To clarify a couple points:
It's only the minor characters that I'm saying are "one-dimensional." This isn't to say every character in a novel has to have emotional depth and complexity, but when you have too many characters that seem cartoonish (particularly when they are important to the plot, like Lalith) in a novel that seems to aim explicitly for "realism," you have a problem. The most skilled novelists can make even brief walk-on roles seem nuanced, human, but Franzen's walk-ons are all very clearly "types."
I take the point that the seeds of Walter's meltdown are there all along. (Although the extent to which he's psychologically damaged becomes apparent only very late in the novel when Franzen gets around to detailing his childhood.) However, for me the steps from A to Z weren't convincingly developed. I can't help but compare the characters in Freedom to those in War & Peace (a very high bar, but one Franzen invites by repeatedly invoking the novel) in which the characters change a great deal as they grow older, but we're with them every step of the way. I understand that this is a structural choice on the part of Franzen -- to show us the beginning and end of Patty and Walter's story and to gloss over the middle (primarily in that first, very short, distanced chapter) -- but it's a choice that doesn't work for me.

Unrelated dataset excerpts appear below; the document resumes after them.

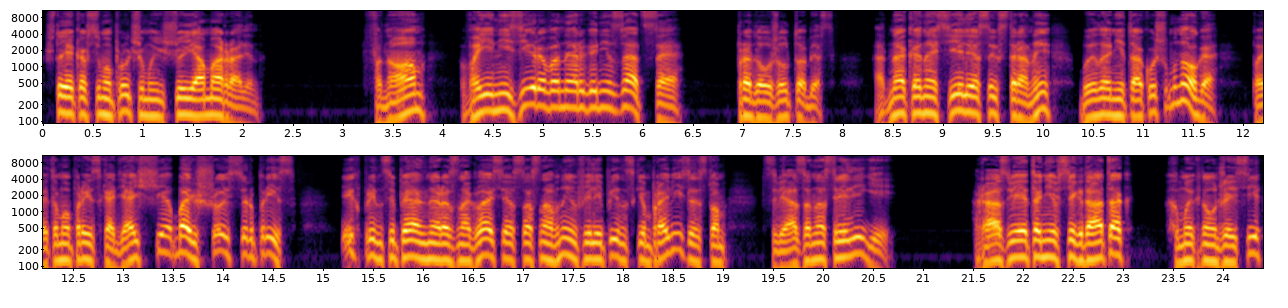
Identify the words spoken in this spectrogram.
что я, ко всему прочему, еще и аморален. «ФНОМ — военизированная организация», — продолжил Тобиас. «Однако насилия с их стороны было не так уж много, поэтому происходящее — большой сюрприз. Их принципиальное разногласие с основным филиппинским правительством связано с религией. «Разве это не всегда так?» — хмыкнул Джейси,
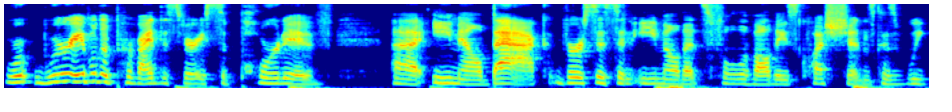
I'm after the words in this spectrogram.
we're, we're able to provide this very supportive uh, email back versus an email that's full of all these questions. Because we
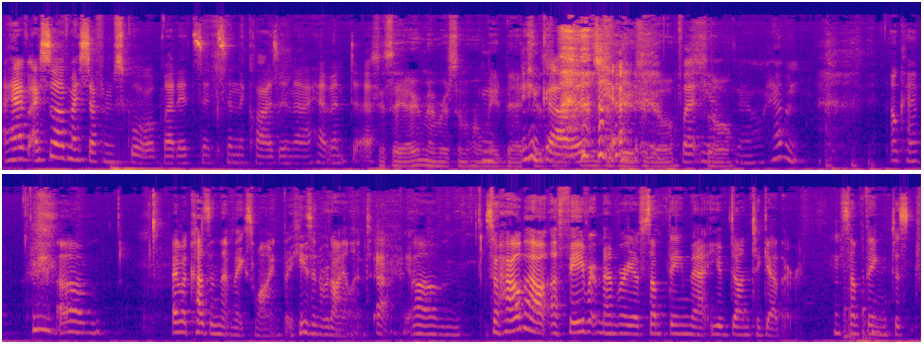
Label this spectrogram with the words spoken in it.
I have I still have my stuff from school, but it's it's in the closet and I haven't. Uh, I was gonna say I remember some homemade batches in college, yeah. years ago. but so. yeah, no, I haven't. Okay. Um, I have a cousin that makes wine, but he's in Rhode Island. Ah, yeah. Um, so, how about a favorite memory of something that you've done together? Something just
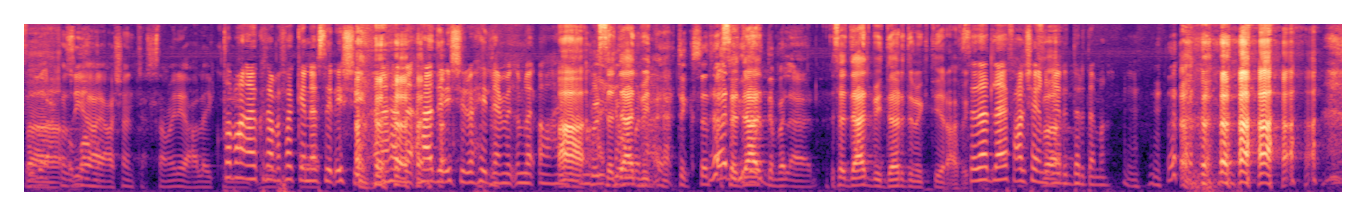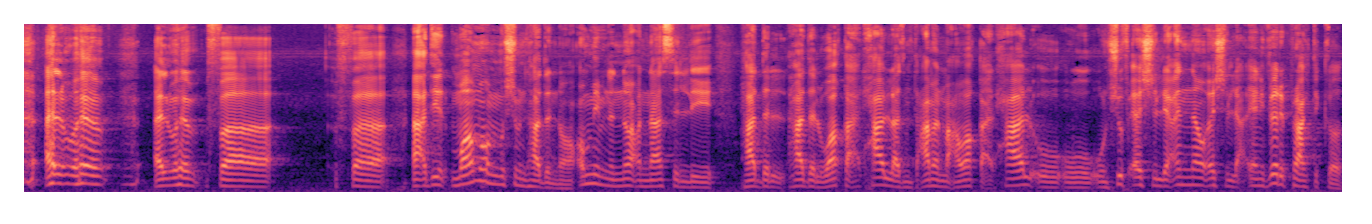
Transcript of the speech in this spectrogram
ف احفظيها هاي عشان تستعمليها علي كل طبعا أنا. كنت عم بفكر نفس الإشي أنا هذا هذا الإشي الوحيد اللي عملت لك آه آه. هاي كل كمان. سداد من بي- حياتك سداد سداد- الآن سداد بيدردم كثير على فكرة سداد لا يفعل شيء ف- غير الدردمة المهم المهم ف فقاعدين ماما مش من هذا النوع أمي من النوع الناس اللي هذا ال... هذا الواقع الحال لازم نتعامل مع واقع الحال و... و... ونشوف إيش اللي عندنا وإيش اللي يعني very practical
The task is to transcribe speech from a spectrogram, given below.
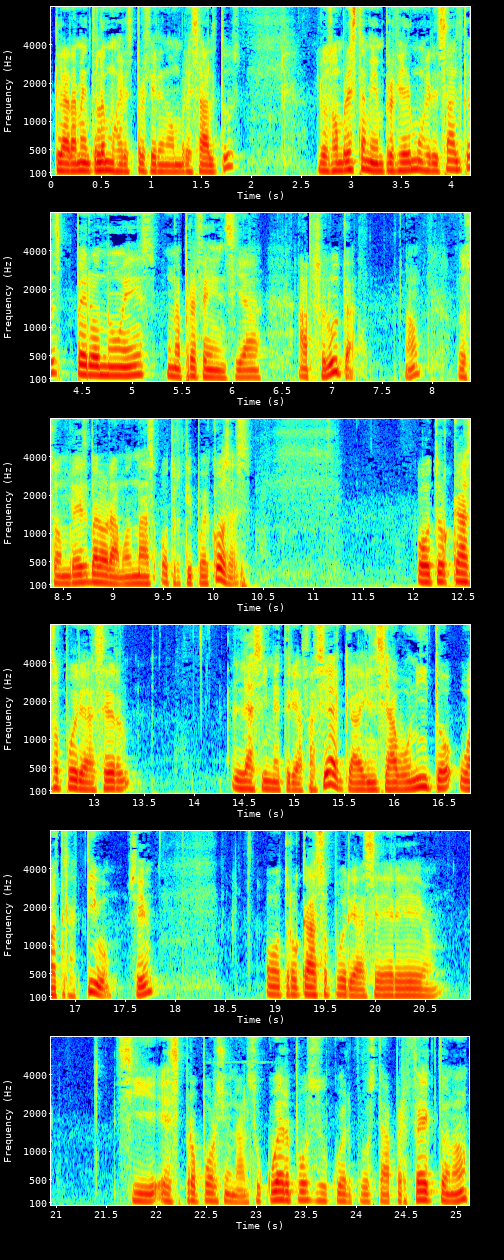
Claramente las mujeres prefieren hombres altos. Los hombres también prefieren mujeres altas, pero no es una preferencia absoluta, ¿no? Los hombres valoramos más otro tipo de cosas. Otro caso podría ser la simetría facial, que alguien sea bonito o atractivo, ¿sí? Otro caso podría ser eh, si es proporcional su cuerpo, si su cuerpo está perfecto, ¿no?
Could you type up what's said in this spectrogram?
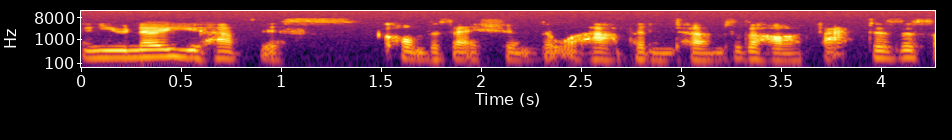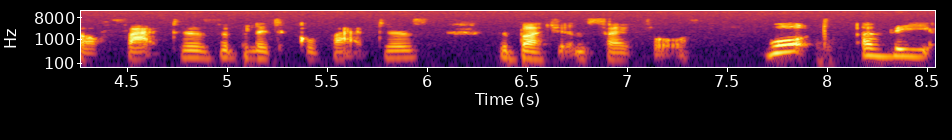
and you know you have this conversation that will happen in terms of the hard factors the soft factors the political factors the budget and so forth what are the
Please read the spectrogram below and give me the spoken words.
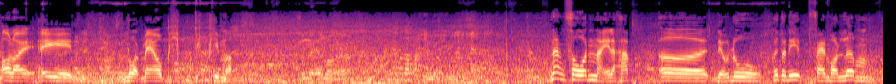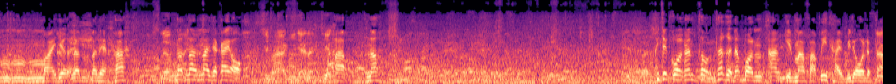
เอาเลยไอ้หนวดแมวพิพิมพ์เหรอ นั่งโซนไหนล่ะครับ เออเดี๋ยวดู เฮ้ย ตอนนี้แฟนบอลเริ่มมาเยอะแล้วตอนเนี้ยฮะ เริ่มนามาเยอะน่าน่าจะใกล้ออก 15นาทีได้แล้วเที่ยงครับเนาะพี่จะโกนงั้นถ้าเกิดนักบอลอังกฤษมาฝากพี่ถ่ายวิดีโอแล้วพี่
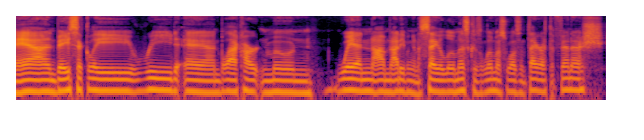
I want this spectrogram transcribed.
And basically, Reed and Blackheart and Moon win. I'm not even going to say Lumis because Lumis wasn't there at the finish.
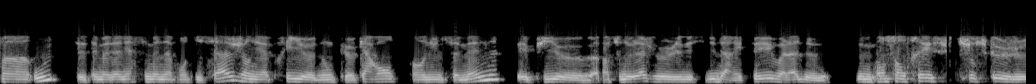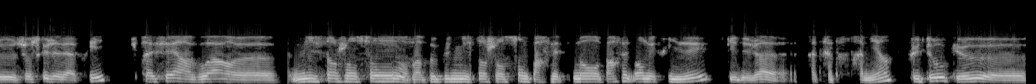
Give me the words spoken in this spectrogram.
fin août. C'était ma dernière semaine d'apprentissage. J'en ai appris euh, donc euh, 40 en une semaine. Et puis, euh, à partir de là, j'ai décidé d'arrêter, voilà, de, de me concentrer sur ce que je, sur ce que j'avais appris. Je préfère avoir euh, 1100 chansons, enfin un peu plus de 1100 chansons parfaitement, parfaitement maîtrisées, ce qui est déjà euh, très très très très bien, plutôt que euh,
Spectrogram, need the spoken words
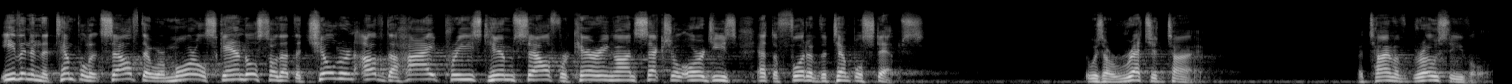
Even in the temple itself, there were moral scandals so that the children of the high priest himself were carrying on sexual orgies at the foot of the temple steps. It was a wretched time, a time of gross evil.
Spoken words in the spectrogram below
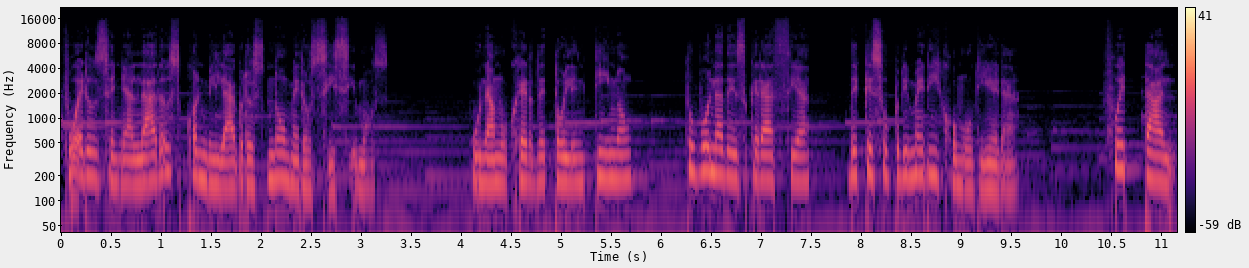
fueron señalados con milagros numerosísimos. Una mujer de Tolentino tuvo la desgracia de que su primer hijo muriera. Fue tal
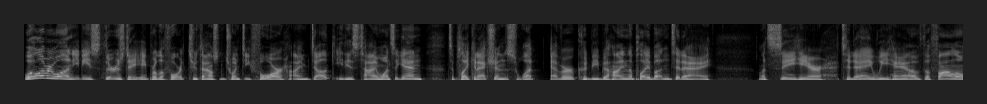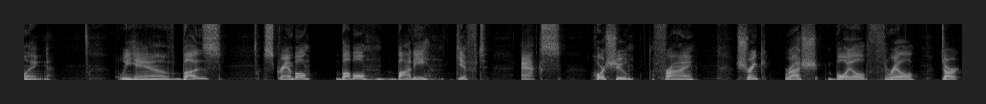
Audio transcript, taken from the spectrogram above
Well, everyone, it is Thursday, April the 4th, 2024. I'm Doug. It is time once again to play connections. Whatever could be behind the play button today? Let's see here. Today we have the following we have Buzz, Scramble, Bubble, Body, Gift, Axe, Horseshoe, Fry, Shrink, Rush, Boil, Thrill, Dart,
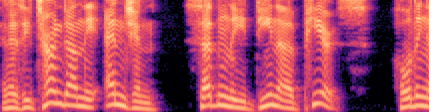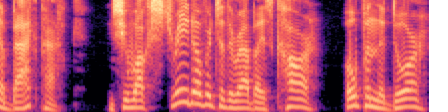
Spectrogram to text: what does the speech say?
And as he turned on the engine, suddenly Dina appears holding a backpack. And she walks straight over to the rabbi's car, opened the door,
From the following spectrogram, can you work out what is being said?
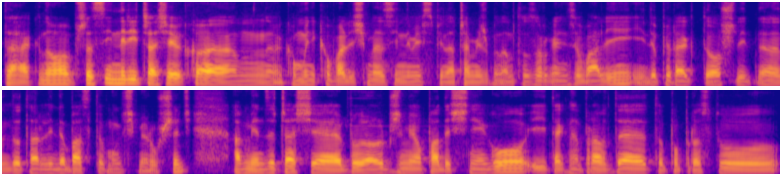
Tak, no przez InReacha się em, komunikowaliśmy z innymi wspinaczami, żeby nam to zorganizowali i dopiero jak doszli, e, dotarli do bazy, to mogliśmy ruszyć, a w międzyczasie były olbrzymie opady śniegu i tak naprawdę to po prostu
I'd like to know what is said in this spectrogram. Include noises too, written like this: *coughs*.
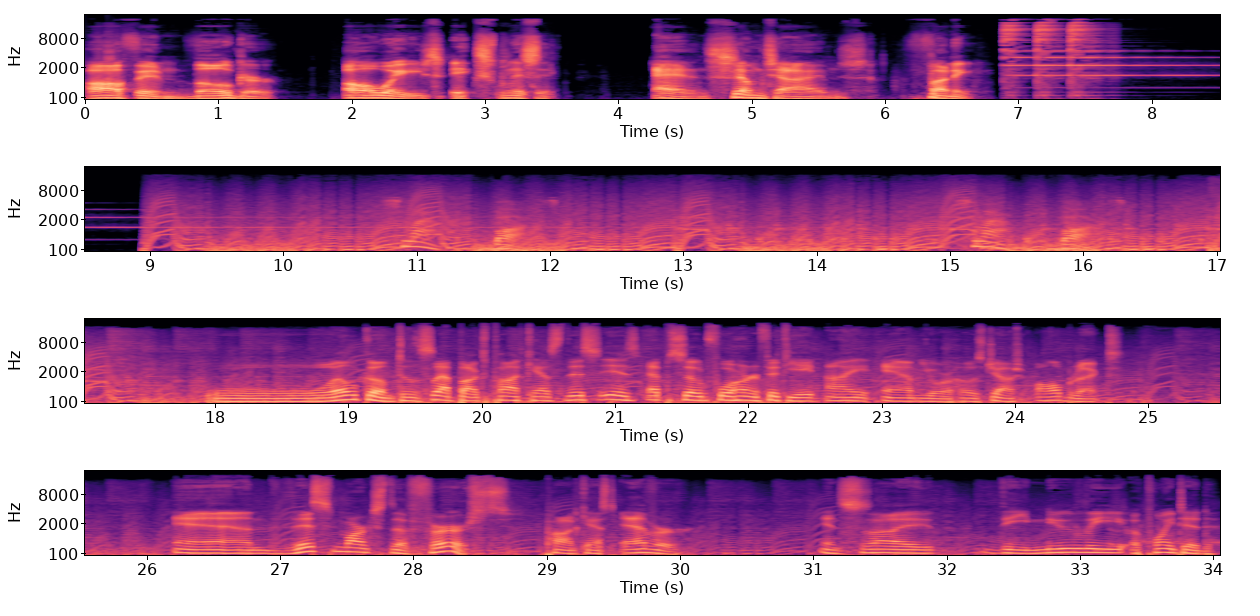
often vulgar, always explicit, and sometimes funny. slap, box, slap, box, Welcome to the Slapbox Podcast. This is episode 458. I am your host, Josh Albrecht. And this marks the first podcast ever inside the newly appointed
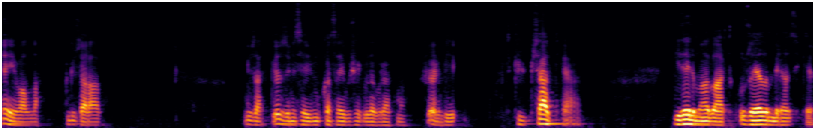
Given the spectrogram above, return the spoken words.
Eyvallah. Güzel abi. Güzel. Gözünü seveyim bu kasayı bu şekilde bırakma. Şöyle bir yükselt ya. Gidelim abi artık. Uzayalım birazcık ya.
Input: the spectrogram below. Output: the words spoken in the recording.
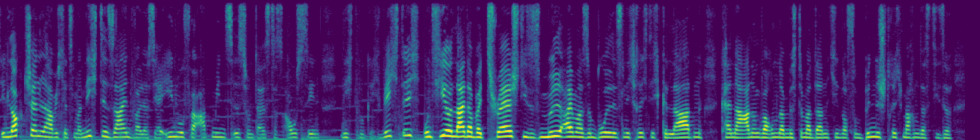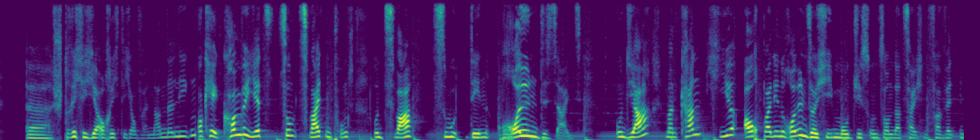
Den Log-Channel habe ich jetzt mal nicht designt, weil das ja eh nur für Admins ist und da ist das Aussehen nicht wirklich wichtig. Und hier leider bei Trash, dieses Mülleimer-Symbol ist nicht richtig geladen. Keine Ahnung, warum. Da müsste man dann hier noch so einen Bindestrich machen, dass diese äh, Striche hier auch richtig aufeinander liegen. Okay, kommen wir jetzt zum zweiten Punkt und zwar zu den Rollendesigns. Und ja, man kann hier auch bei den Rollen solche Emojis und Sonderzeichen verwenden,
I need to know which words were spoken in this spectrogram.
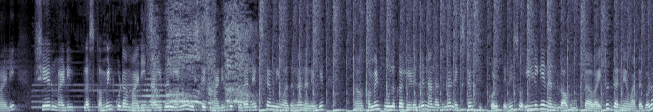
ಮಾಡಿ ಶೇರ್ ಮಾಡಿ ಪ್ಲಸ್ ಕಮೆಂಟ್ ಕೂಡ ಮಾಡಿ. ನಾ ಇದರಲ್ಲಿ ಏನೋ ಮಿಸ್ಟೇಕ್ ಮಾಡಿದರೂ ಕೂಡ ನೆಕ್ಸ್ಟ್ ಟೈಮ್ ನೀವು ಅದನ್ನು ನನಗೆ ಕಮೆಂಟ್ ಮೂಲಕ ಹೇಳಿದರೆ ನಾನು ಅದನ್ನು ನೆಕ್ಸ್ಟ್ ಟೈಮ್ ತಿದ್ಕೊಳ್ತೇನೆ. ಸೊ ಇಲ್ಲಿಗೆ ನನ್ನ ಬ್ಲಾಗ್ ಮುಕ್ತಾಯವಾಯಿತು. ಧನ್ಯವಾದಗಳು.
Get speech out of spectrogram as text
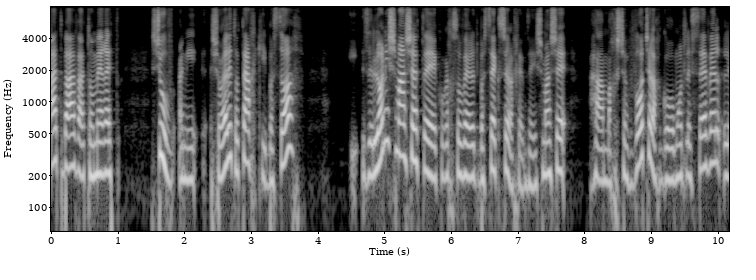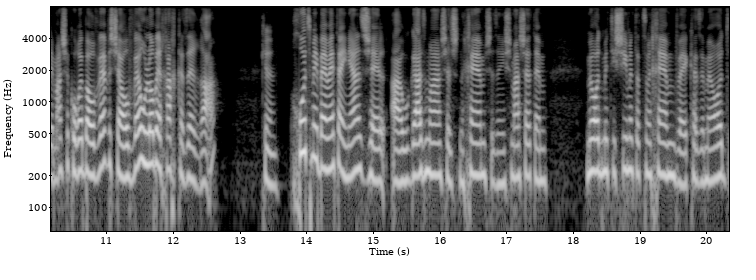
את באה ואת אומרת, שוב, אני שואלת אותך, כי בסוף, זה לא נשמע שאת uh, כל כך סובלת בסקס שלכם, זה נשמע שהמחשבות שלך גורמות לסבל למה שקורה בהווה, ושההווה הוא לא בהכרח כזה רע. כן. חוץ מבאמת העניין הזה של האורגזמה של שניכם, שזה נשמע שאתם מאוד מתישים את עצמכם, וכזה מאוד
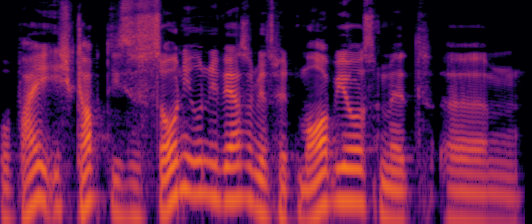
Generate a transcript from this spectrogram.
Wobei, ich glaube, dieses Sony-Universum jetzt mit Morbius, mit ähm,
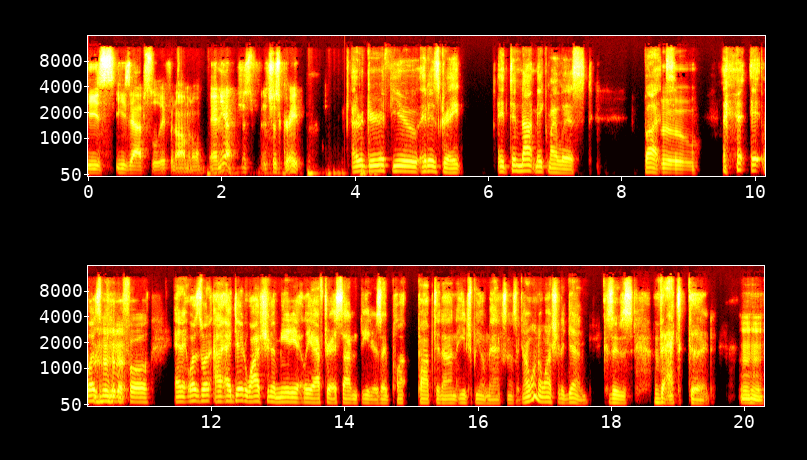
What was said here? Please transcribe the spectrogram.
he's he's absolutely phenomenal. And yeah, just it's just great. I agree with you. It is great. It did not make my list, but it was beautiful. and it was what I, I did watch it immediately after I saw it in theaters. I pl- popped it on HBO Max and I was like, I want to watch it again because it was that good. Mhm.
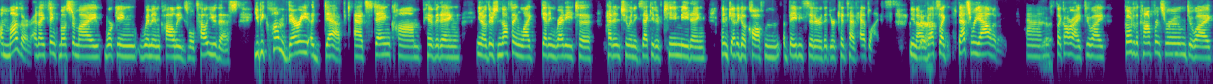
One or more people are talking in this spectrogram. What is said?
a mother, and I think most of my working women colleagues will tell you this, you become very adept at staying calm, pivoting. You know, there's nothing like getting ready to head into an executive team meeting and getting a call from a babysitter that your kids have head lice. You know, yeah. that's like, that's reality. And yeah. it's like, all right, do I go to the conference room? Do I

In reply to an earlier post on Sep 20, 2010 10:10:23 PM PDT
Interesting, zashibis. Thanks for your response, also well thought out.
Just a comment again about Walter. Franzen started very early in the narrative to plant those seeds of Walter's damage. His dysfunctional family life was rendered pretty early on, and then later continued.
I think Franzen's rich characterizations (rich, for me) came from his ability to stay consistent with the psyche of each character, although the characters evolved. But, I felt that the vectors of change in each character were true to the *fundamentals* of each character.
Lalith a cartoon? That seems a stretch, to think that. I do think that she was a mirror for Patty and Walter. At worst, she is a straw character. But, even then, I do think straw characters have their place, and are not a reflexively negative reflection on the author.
To each his own, of course, viva la difference.
For some reason, this novel rang very true for me, and the prose was liquid. By that, I mean that the rhythm was in perfect sync for my ear. I thought the novel was exquisitely nuanced.
He is not Nabakov, no. But I thought he had a great strength of storytelling and compelling characters.
And, also, remember, the characters were "narrated" though the voice of the very envious neighbors. So, there was more than a dose of Schadenfreude in there!
Posted on Sep 21, 2010 6:50:34 PM PDT
[Deleted by the author on Sep 28, 2010 9:25:33 AM PDT]